After all, even when electrical devices like TVs aren’t turned on, they can still use energy if they’re left plugged into a standard outlet. Using power strips with timers or energy management systems can help. So can looking for appliances or technology that are ENERGY STAR certified.
One of the best methods to save the planet and some money? Making sure to program your thermostat or turn it off when you’re not at home. Many thermostats allow you to customize settings to turn off when you leave home every day and turn on before you get home, so you walk into a cool (or warm, during the winter) home after a long day!
If you don’t have a programmable thermostat, remembering to manually turn off your air conditioning or heat as you leave home is an easy fix. This reduces energy use, which is just another easy step to be sustainable as a renter.
Sustainability doesn’t stop with electricity and heat. Looking at your shower head can also make a difference. Low-flow showerheads can reduce the amount of water you use (and heat) without compromising pressure or comfort. If you can’t switch-out showerheads, keep an eye on how much water you use when showering or even running the sink when you brush your teeth!
6. Talk with Your Landlord or Management Company
Want to make a bigger change or see what else you can do to be sustainable and fight the climate crisis? Talk with the people who manage your rental about any concerns or ideas you have. If there’s an idea that can save the planet and the owner of your rental some money, it’s a win-win on both ends.
The most effective way to do this? Explain how energy-saving methods or renewable energy can save them money in the long run AND improve the property.

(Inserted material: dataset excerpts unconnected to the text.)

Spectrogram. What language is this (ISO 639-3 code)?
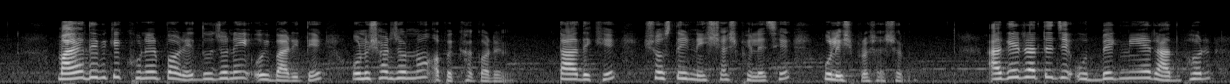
ben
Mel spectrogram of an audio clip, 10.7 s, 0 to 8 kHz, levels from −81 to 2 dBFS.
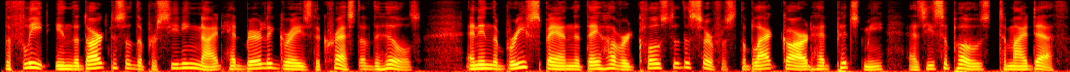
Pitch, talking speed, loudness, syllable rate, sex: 140 Hz, 230 wpm, -20 LUFS, 5.6 syllables/s, male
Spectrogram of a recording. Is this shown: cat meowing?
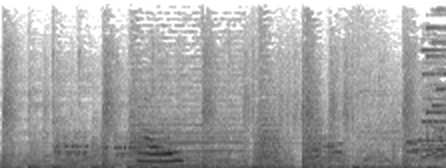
yes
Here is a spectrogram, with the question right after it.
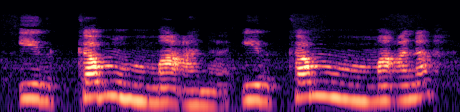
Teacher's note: Ba, it comes from the lips. The area, the destination of ba is lips, and then mim is still coming from the lips, so they're neighbors. The makhraj is the same.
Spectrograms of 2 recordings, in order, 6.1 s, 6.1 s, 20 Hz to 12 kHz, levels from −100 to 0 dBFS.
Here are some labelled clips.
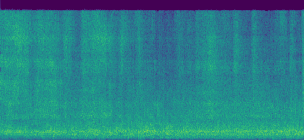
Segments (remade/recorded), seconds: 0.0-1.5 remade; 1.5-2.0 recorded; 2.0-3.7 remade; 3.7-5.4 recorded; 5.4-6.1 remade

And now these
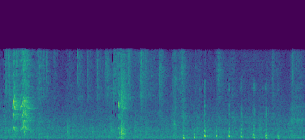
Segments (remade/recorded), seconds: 0.0-4.5 recorded; 4.5-5.5 remade; 5.5-6.1 recorded

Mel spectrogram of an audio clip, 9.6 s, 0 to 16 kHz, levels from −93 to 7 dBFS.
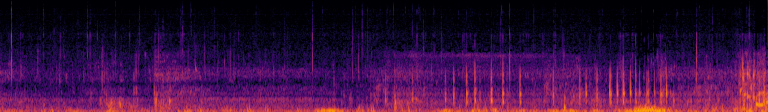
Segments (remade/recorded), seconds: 0.0-9.6 recorded

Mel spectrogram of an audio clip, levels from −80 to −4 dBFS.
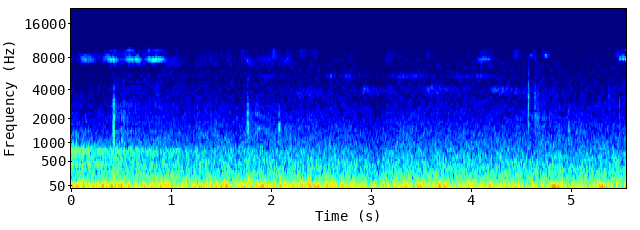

Whether you’re asking your landlord or management company to consider putting solar panels on your rental or asking for more efficient heating and cooling systems, approaching it from a stance of savings and benefits to them will give you the best shot of success.